By Ann Geracimos
IT’S AN OLD story: Getting on in years invariably involves getting grayer and probably whiter as well, a condition women usually fight by artificial means.
To be or not to be as nature intended is obviously an individual matter, depending on what you think about “looking one’s age.” A lot of tricky psychology is involved.
The pandemic accelerated the issue for sure. Holed up at home by a virus threat encouraged many women to drop the pretense. A trend was born.
Being an ornery sort with a yen for experimentation, I went the opposite direction—at first. My head changed from a blah brownish-blonde with white roots into solid auburn within an hour one spring morning two years ago under the hands of a trained stylist with a theatrical bent. Both of us were masked.
He convinced me I would look younger and better. (That old line . . . ) He was on the side of “‘having fun,” trying a “new look.” Well, it worked, but maybe boredom was at the root of it.
Indisputably, I was transformed. I was different inside as well, or maybe I just imagined it. I boasted about inheriting “natural” red hair from my Greek ancestors.
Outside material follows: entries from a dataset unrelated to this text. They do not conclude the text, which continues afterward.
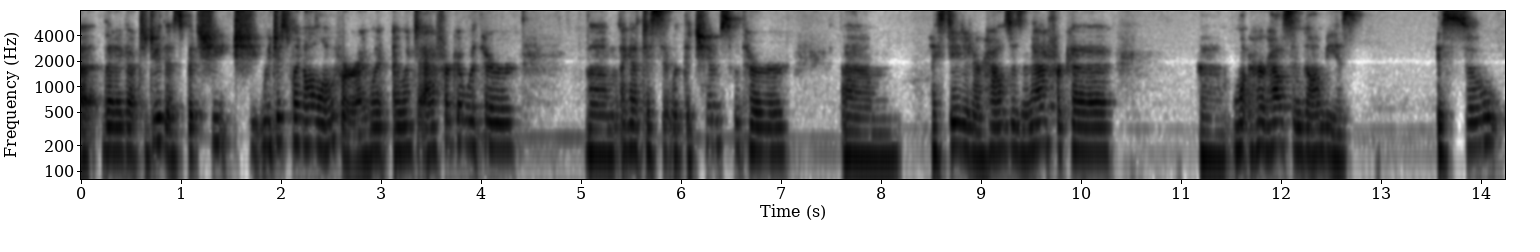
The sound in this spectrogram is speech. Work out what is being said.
uh, that I got to do this, but she, she, we just went all over. I went, I went to Africa with her. Um, I got to sit with the chimps with her. Um, I stayed in her houses in Africa. Um, her house in Gombe is is so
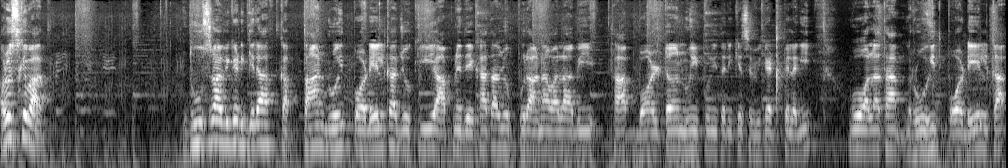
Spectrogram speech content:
और उसके बाद दूसरा विकेट गिरा कप्तान रोहित पौडेल का, जो कि आपने देखा था, जो पुराना वाला अभी था बॉल टर्न हुई पूरी तरीके से विकेट पे लगी। वो वाला था रोहित पौडेल का,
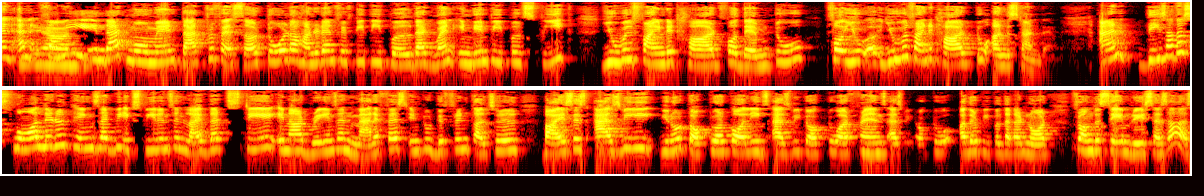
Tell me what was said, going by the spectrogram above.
and and yeah. for me in that moment that professor told 150 people that when indian people speak you will find it hard for them to for you uh, you will find it hard to understand them and these are the small little things that we experience in life that stay in our brains and manifest into different cultural biases as we, you know, talk to our colleagues, as we talk to our friends, as we talk to other people that are not from the same race as us.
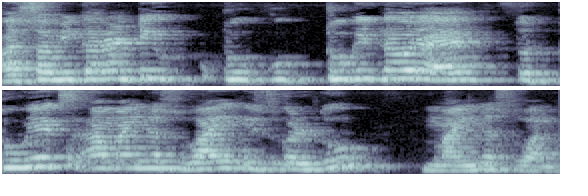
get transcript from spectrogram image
और समीकरण टू टू कितना हो रहा है? तो two x minus y equal to minus one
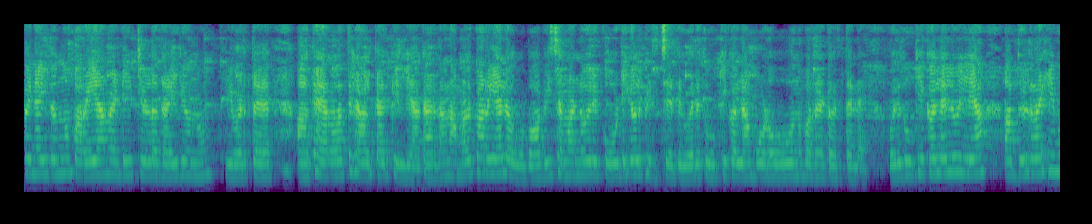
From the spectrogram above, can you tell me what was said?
പിന്നെ ഇതൊന്നും പറയാൻ വേണ്ടിയിട്ടുള്ള ധൈര്യമൊന്നും ഇവിടുത്തെ കേരളത്തിലെ ആൾക്കാർക്കില്ല. കാരണം നമ്മൾക്ക് അറിയാലോ ബോബി ചെമ്മണ്ണൂര് കോടികൾ പിരിച്ചത് ഒരു തൂക്കിക്കൊല്ലാൻ പോണോ എന്ന് പറഞ്ഞിട്ട് ഒരു തന്നെ ഒരു തൂക്കിക്കൊല്ലലും ഇല്ല അബ്ദുൾ റഹീം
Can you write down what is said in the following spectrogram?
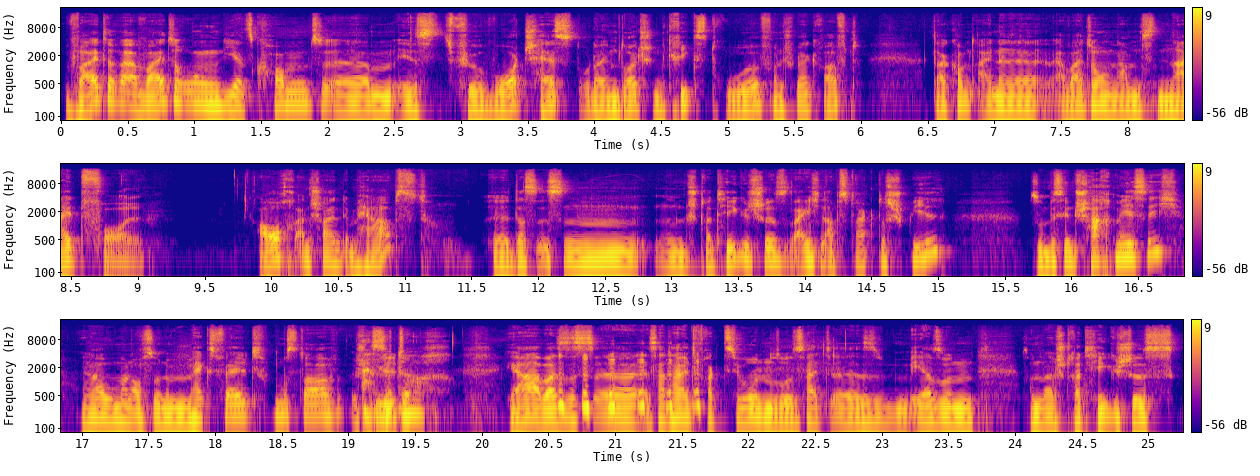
Weitere Erweiterungen, die jetzt kommt, ähm, ist für War Chest oder im Deutschen Kriegstruhe von Schwerkraft. Da kommt eine Erweiterung namens Nightfall. Auch anscheinend im Herbst. Äh, das ist ein, ein, strategisches, eigentlich ein abstraktes Spiel. So ein bisschen schachmäßig, ja, wo man auf so einem Hexfeldmuster spielt. Also doch. Ja, aber es, ist, äh, es hat halt Fraktionen. So. Es ist halt äh, eher so ein, so ein strategisches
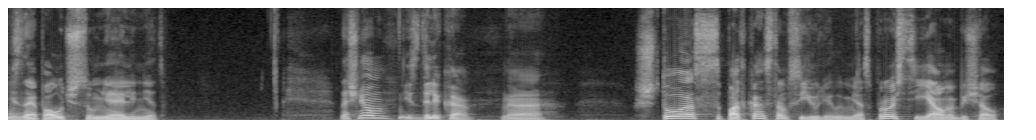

Indeed, a decades-old wedding photo revealed a strong red tint in my untamed untouched-up locks.
“How different do you feel?” a friend asked after the transformation, assuming that I must be in a changed emotional state.
I admitted that part of me felt fake, as though I were inhabiting another person’s body. Truth to tell, I liked having two personalities. I liked hearing similar reactions to my new self from longtime friends and acquaintances. Maybe I just liked the attention.
My mentor tried various shades during those months, always with the promise he could always reverse course at any time. Some friends felt they had no choice. The pandemic had closed down most salons and an at-home paint job was deemed too risky. (A friend who stripped down her blonde locks in one go now admits she looks much better au naturel.
Another said how at age 40, after living with red hair since birth, she let nature have its way while working overseas for the Peace Corps. Two years later, she had a totally white head. On return, she was met at the airport by her sister and an 11-year-old nephew whose first words of greeting were “Bobbye got old.”
She never looked back. She had tried a dye job and found it difficult to blend new shades into the white. And she didn’t like the fact that hair follicles go dry after a while under the weight of chemicals.
Truth to tell, I disliked the obnoxious fumes involved in the process. Plus, I realized that I was missing out on a trend. A whole new feminine cohort everywhere was rejecting the old ways. So, not to be left behind, I compromised. It took several weeks, but I managed to become a short-haired woman with blonde streaks on top and pure white in back.
Pure self-deception, because I couldn’t see myself from the rear.
The test came while bending low to the ground in a local hardware store to check an item when a tall white-haired man asked me in kindly fashion. “How do you do that?” presumably referring to my agility in such a pose. “I can’t do that.” He thought that I might not be able to get up again. A clerk in the same store urged me to “please take the elevator” when he saw me carrying a heavy item upstairs.
I noticed strangers holding doors open for me more often than usual. Some even offered to carry my belongings if they looked heavy. A flight attendant on a recent plane ride challenged my ability to respond as needed in case of an emergency since I was seated in an exit row. A shuttle driver in the airport looked personally offended when I rejected his offer of wheels to get to my next airplane. Or maybe he saw a missed tip.
The real test will come the next time I try to lift my carry-on bag into an airplane’s crowded overhead bin. Will it be every man and woman for him or herself or will the old lady finally get her due?
Nothing wrong with having it both ways sometimes.